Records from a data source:
---------------

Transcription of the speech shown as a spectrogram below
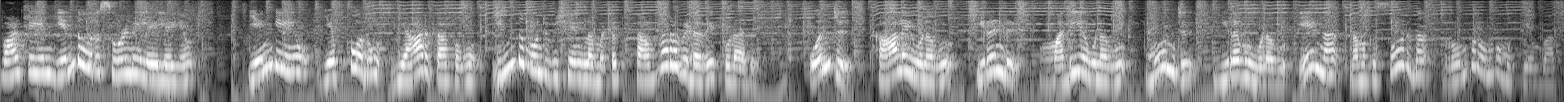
வாழ்க்கையின் எந்த ஒரு சூழ்நிலையிலையும் எங்கேயும் எப்போதும் யாருக்காகவும் இந்த மூன்று விஷயங்களை மட்டும் தவற விடவே கூடாது. ஒன்று காலை உணவு இரண்டு மதிய உணவு மூன்று இரவு உணவு. ஏன்னா நமக்கு சோறு தான் ரொம்ப ரொம்ப முக்கியம் பாஸ்.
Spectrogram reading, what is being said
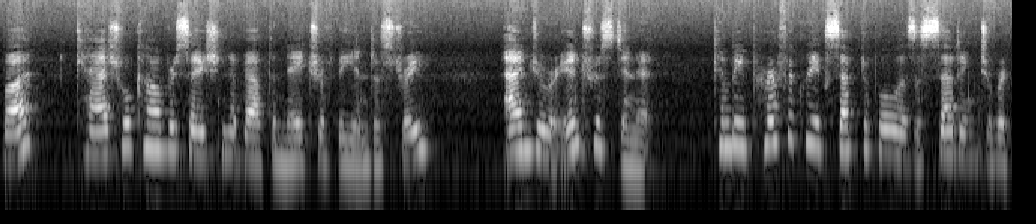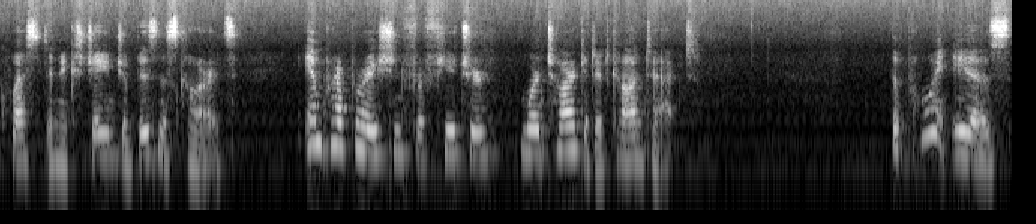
but casual conversation about the nature of the industry and your interest in it can be perfectly acceptable as a setting to request an exchange of business cards in preparation for future, more targeted contact. The point is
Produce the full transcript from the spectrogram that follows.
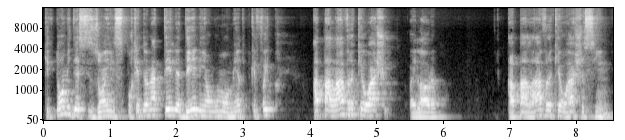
que tome decisões porque deu na telha dele em algum momento, porque foi a palavra que eu acho. Oi, Laura. A palavra que eu acho assim.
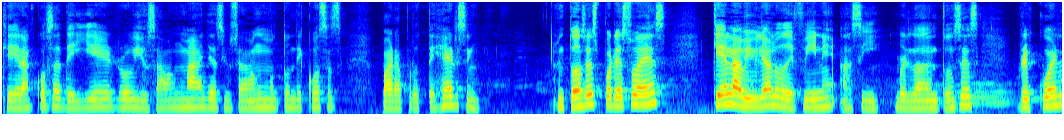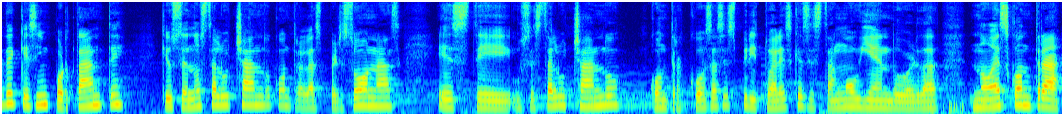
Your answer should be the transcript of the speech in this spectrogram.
que eran cosas de hierro y usaban mallas y usaban un montón de cosas para protegerse. Entonces, por eso es que la Biblia lo define así, ¿verdad? Entonces, recuerde que es importante que usted no está luchando contra las personas, este, usted está luchando contra cosas espirituales que se están moviendo, ¿verdad? No es contra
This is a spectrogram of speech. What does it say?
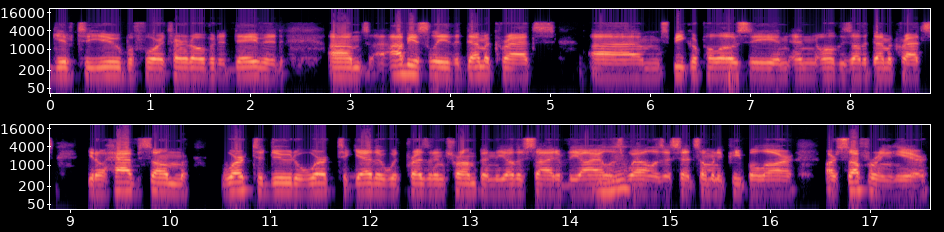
give to you before I turn it over to David. Um, obviously, the Democrats, um, Speaker Pelosi, and, and all these other Democrats, you know, have some work to do to work together with President Trump and the other side of the aisle mm-hmm. as well. As I said, so many people are are suffering here.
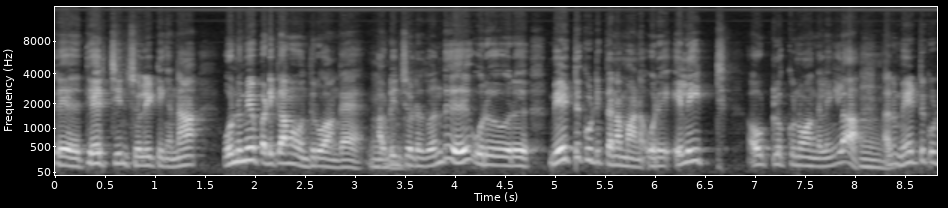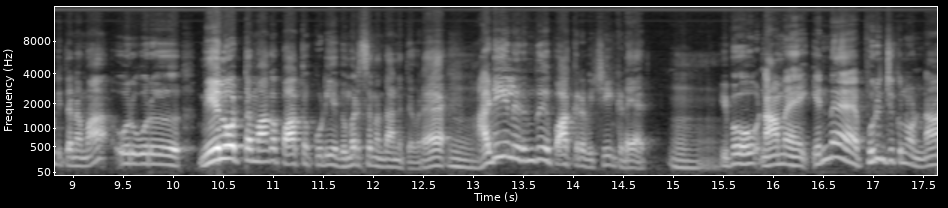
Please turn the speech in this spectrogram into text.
தே- தேர்ச்சின்னு சொல்லிட்டீங்கன்னா ஒண்ணுமே படிக்காம வந்துருவாங்க. அப்படின்னு சொல்றது வந்து ஒரு ஒரு மேட்டுக்குடித்தனமான ஒரு எலிட் அவுட்லுக்குன்னுவாங்க இல்லைங்களா? அது மேட்டுக்குட்டித்தனமா ஒரு ஒரு மேலோட்டமாக பார்க்கக்கூடிய விமர்சனம் தானே தவிர அடியிலிருந்து பார்க்குற விஷயம் கிடையாது. இப்போ நாம என்ன புரிஞ்சுக்கணும்னா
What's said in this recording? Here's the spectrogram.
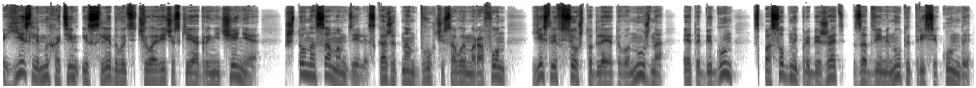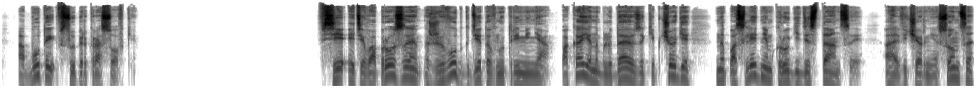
Если мы хотим исследовать человеческие ограничения, что на самом деле скажет нам двухчасовой марафон, если все, что для этого нужно, это бегун, способный пробежать за 2 минуты 3 секунды, обутый в суперкроссовке? Все эти вопросы живут где-то внутри меня, пока я наблюдаю за Кипчоги на последнем круге дистанции, а вечернее солнце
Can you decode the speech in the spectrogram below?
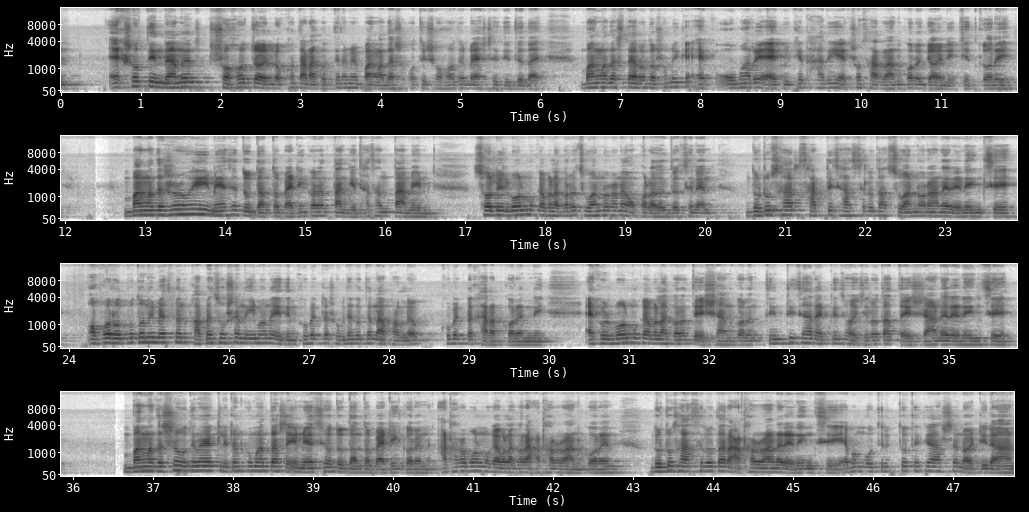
একশো তিন রানের সহজ জয়ের লক্ষ্য তাড়া করতে নেমে বাংলাদেশ অতি সহজে ম্যাচটি জিতে দেয়। বাংলাদেশ তেরো দশমিক এক ওভারে এক উইকেট হারিয়ে একশো চার রান করে জয় নিশ্চিত করে। বাংলাদেশের হয়ে এই ম্যাচে দুর্দান্ত ব্যাটিং করেন তানজিদ হাসান তামিম। চল্লিশ বল মোকাবেলা করে চুয়ান্ন রানে অপরাজিত ছিলেন। দুটো সার সাতটি ছাড় ছিল তার চুয়ান্ন রানের ইনিংসে অপর উদ্বোধনী ব্যাটসম্যান ফারফেজ হোসেন ইমনে এদিন খুব একটা সুবিধা করতে না পারলেও খুব একটা খারাপ করেননি। একুশ বল মোকাবেলা করে তেইশ রান করেন। তিনটি চার, একটি ছয় ছিল তার তেইশ রানের ইনিংসে। বাংলাদেশের অধিনায়ক লিটন কুমার দাস এই ম্যাচেও দুর্দান্ত ব্যাটিং করেন। আঠারো বল মোকাবেলা করে আঠারো রান করেন। দুটো ছাড় ছিল তার আঠারো রানের ইনিংসে এবং অতিরিক্ত থেকে আসছে নয়টি রান।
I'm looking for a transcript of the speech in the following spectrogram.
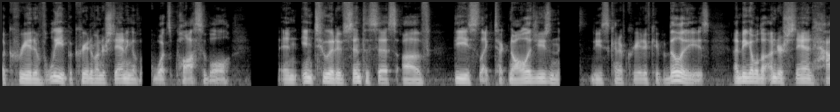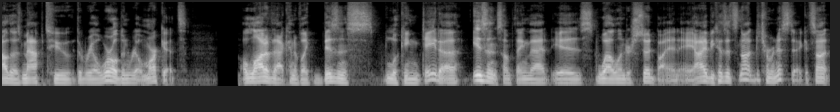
A creative leap, a creative understanding of what's possible, an intuitive synthesis of these like technologies and these kind of creative capabilities and being able to understand how those map to the real world and real markets. A lot of that kind of like business looking data isn't something that is well understood by an AI because it's not deterministic. It's not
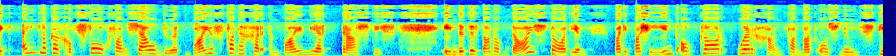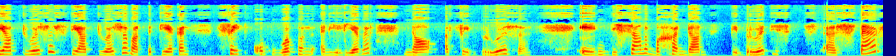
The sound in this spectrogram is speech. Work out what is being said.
uiteindelike gevolg van seldood baie vinniger en baie meer drasties. En dit is dan op daai stadium wat die pasiënt al klaar oorgaan van wat ons noem steatose, steatose wat beteken vetophoping in die lewer na 'n fibrose en die selle begin dan fibroties uh, sterf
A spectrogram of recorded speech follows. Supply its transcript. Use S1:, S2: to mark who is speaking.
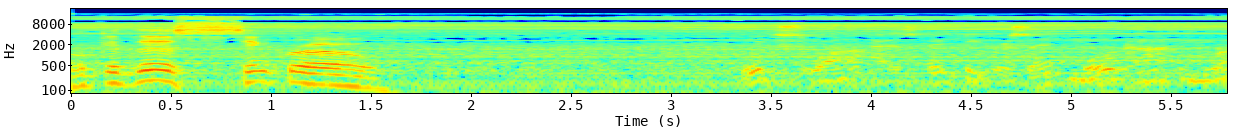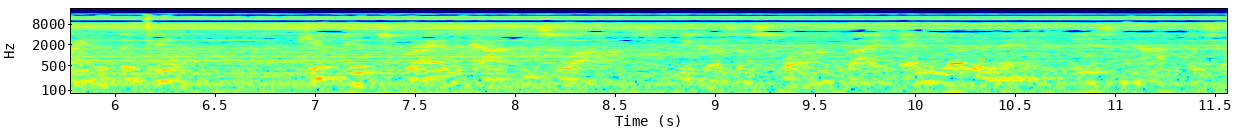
S1: Look at this, Synchro.
S2: Which swab has 50% more cotton right at the tip? Q-Tips brand cotton swabs, because a swab by any other name is not the same.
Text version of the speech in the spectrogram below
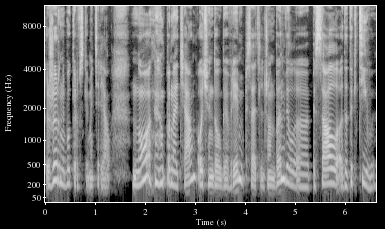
Жирный букеровский материал. Но по ночам очень долгое время писатель Джон Бенвилл э, писал детективы.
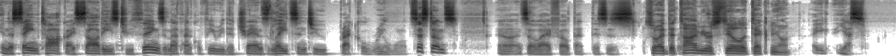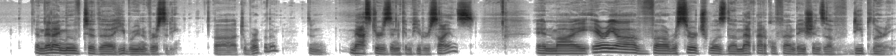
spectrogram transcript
In the same talk, I saw these two things a mathematical theory that translates into practical real world systems. Uh, and so I felt that this is. So at the time, you're still a Technion? Yes. And then I moved to the Hebrew University uh, to work with them master's in computer science. And my area of uh, research was the mathematical foundations of deep learning,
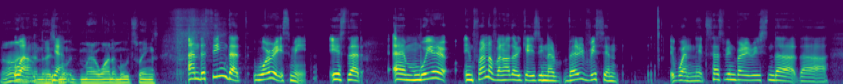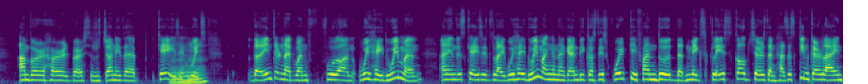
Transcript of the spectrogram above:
no, Well, and his yeah. mo- marijuana mood swings. And the thing that worries me is that um, we're in front of another case in a very recent, when it has been very recent, the, the Amber Heard versus Johnny Depp case, in which the internet went full on, we hate women. And in this case, it's like, we hate women again because this quirky fun dude that makes clay sculptures and has a skincare line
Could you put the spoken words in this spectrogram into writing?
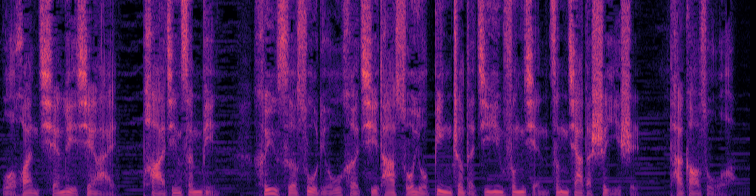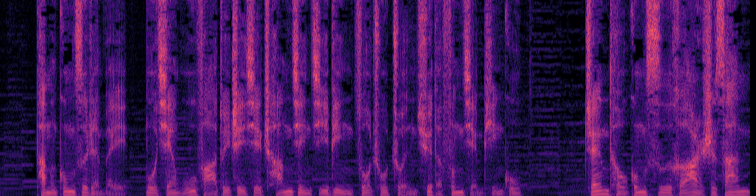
我患前列腺癌、帕金森病、黑色素瘤和其他所有病症的基因风险增加的事宜时，他告诉我，他们公司认为目前无法对这些常见疾病做出准确的风险评估。Gentle 公司和二十三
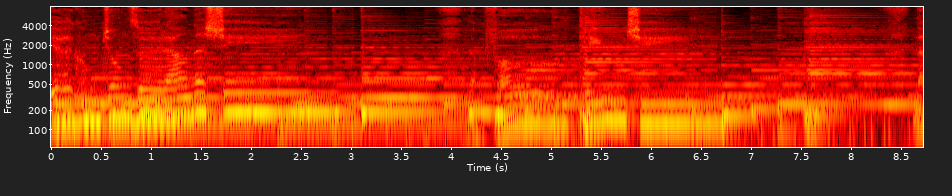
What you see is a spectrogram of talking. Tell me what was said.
夜空中最亮的星，能否听清那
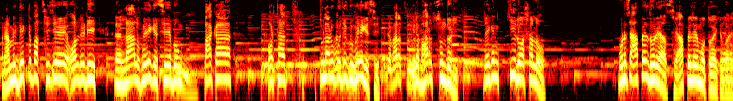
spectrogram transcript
মানে আমি দেখতে পাচ্ছি যে অলরেডি লাল হয়ে গেছে এবং পাকা অর্থাৎ তুলার উপযোগী হয়ে গেছে। এটা ভারত সুন্দর। দেখেন কি রসালো। মনে হচ্ছে আপেল ধরে আছে আপেলের মতো একেবারে।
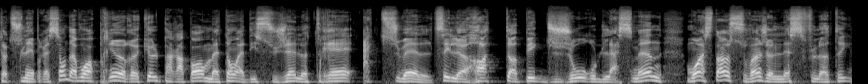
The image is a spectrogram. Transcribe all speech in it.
As-tu l'impression d'avoir pris un recul par rapport, mettons, à des sujets là, très actuels? Tu sais, le hot topic du jour ou de la semaine. Moi, à cette heure, souvent, je le laisse flotter.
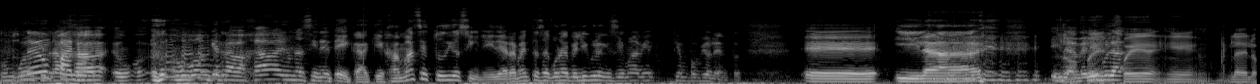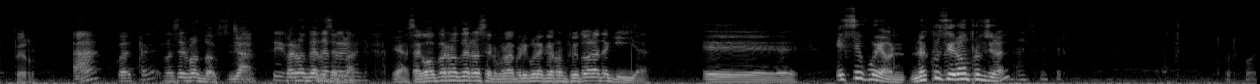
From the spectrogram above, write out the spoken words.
un, weón que trabajaba, un, un weón que trabajaba en una cineteca, que jamás estudió cine y de repente sacó una película que se llama Bien- Tiempos Violentos. Eh, y la, y No, la fue- película... Fue, eh, la de los perros. ¿Ah? ¿Cuál fue? Reservoir Dogs, ya. Sí, Perros de Reserva. Ya, sacó Perros de Reserva, una película que rompió toda la taquilla. Eh, ese weón, ¿no es considerado un profesional? Es sincero. Por favor.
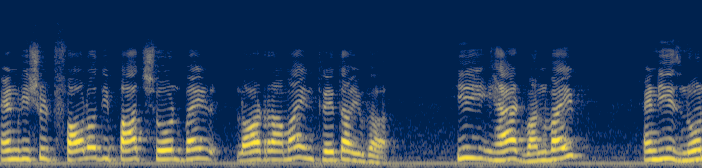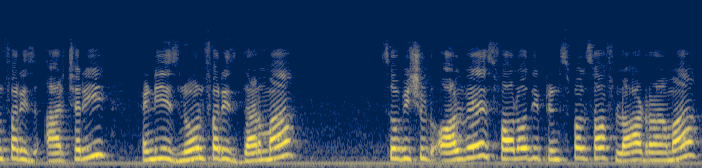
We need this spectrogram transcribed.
and we should follow the path shown by Lord Rama in Treta Yuga. He had one wife and he is known for his archery and he is known for his dharma. So we should always follow the principles of Lord Rama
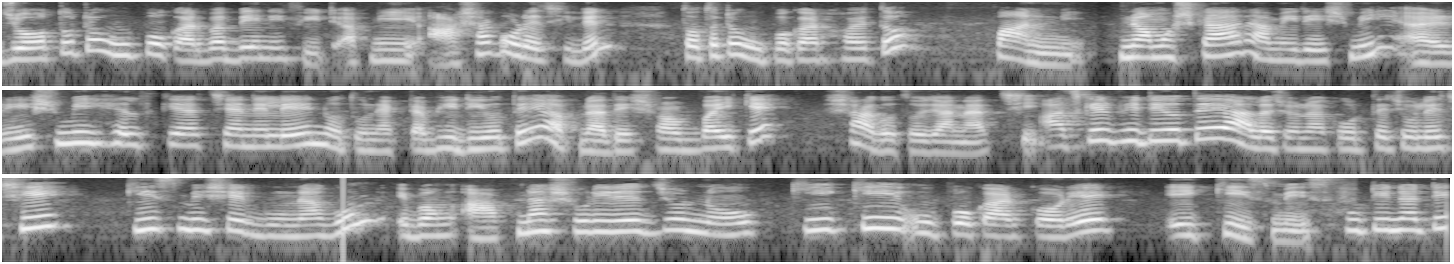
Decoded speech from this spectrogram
যতটা উপকার বা বেনিফিট আপনি আশা করেছিলেন, ততটা উপকার হয়তো পাননি। নমস্কার, আমি রেশমি, আর রেশমি হেলথ কেয়ার চ্যানেলে নতুন একটা ভিডিওতে আপনাদের সবাইকে স্বাগত জানাচ্ছি। আজকের ভিডিওতে আলোচনা করতে চলেছি কিশমিশের গুণাগুণ এবং আপনার শরীরের জন্য কি কি উপকার করে এই কিসমিস। খুঁটিনাটি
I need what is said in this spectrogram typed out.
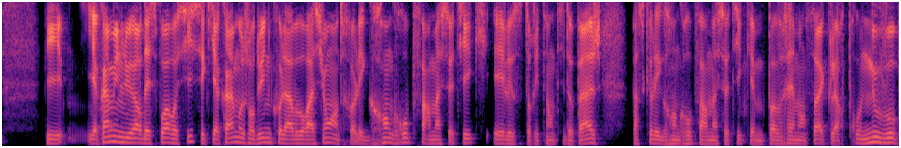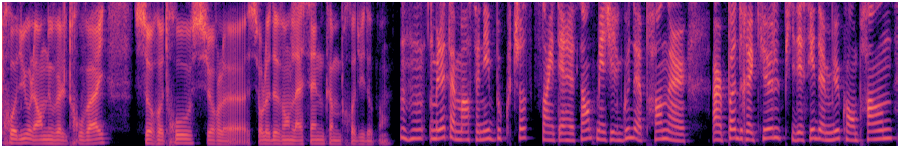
Puis il y a quand même une lueur d'espoir aussi, c'est qu'il y a quand même aujourd'hui une collaboration entre les grands groupes pharmaceutiques et les autorités antidopage, parce que les grands groupes pharmaceutiques n'aiment pas vraiment ça, que leurs nouveaux produits ou leurs nouvelles trouvailles se retrouvent sur le, sur le devant de la scène comme produits dopants. Mm-hmm. Mais là, tu as mentionné beaucoup de choses qui sont intéressantes, mais j'ai le goût de prendre un, un pas de recul puis d'essayer de mieux comprendre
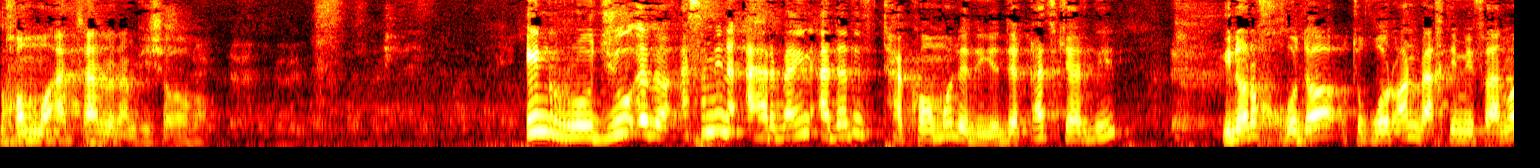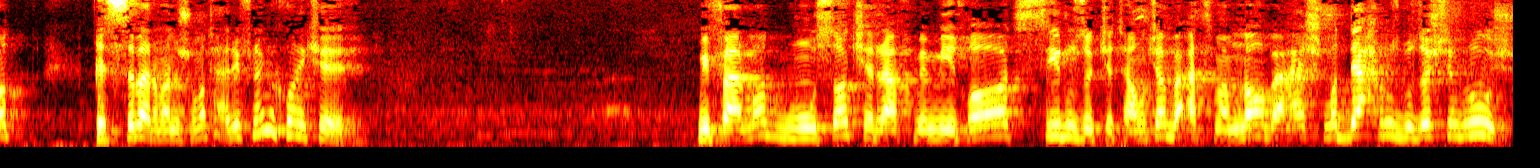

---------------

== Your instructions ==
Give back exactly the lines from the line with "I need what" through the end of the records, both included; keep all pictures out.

== Response for this exercise ==
I need what is said in this spectrogram typed out.
Puis il y a quand même une lueur d'espoir aussi, c'est qu'il y a quand même aujourd'hui une collaboration entre les grands groupes pharmaceutiques et les autorités antidopage, parce que les grands groupes pharmaceutiques n'aiment pas vraiment ça, que leurs nouveaux produits ou leurs nouvelles trouvailles se retrouvent sur le, sur le devant de la scène comme produits dopants. Mm-hmm. Mais là, tu as mentionné beaucoup de choses qui sont intéressantes, mais j'ai le goût de prendre un, un pas de recul puis d'essayer de mieux comprendre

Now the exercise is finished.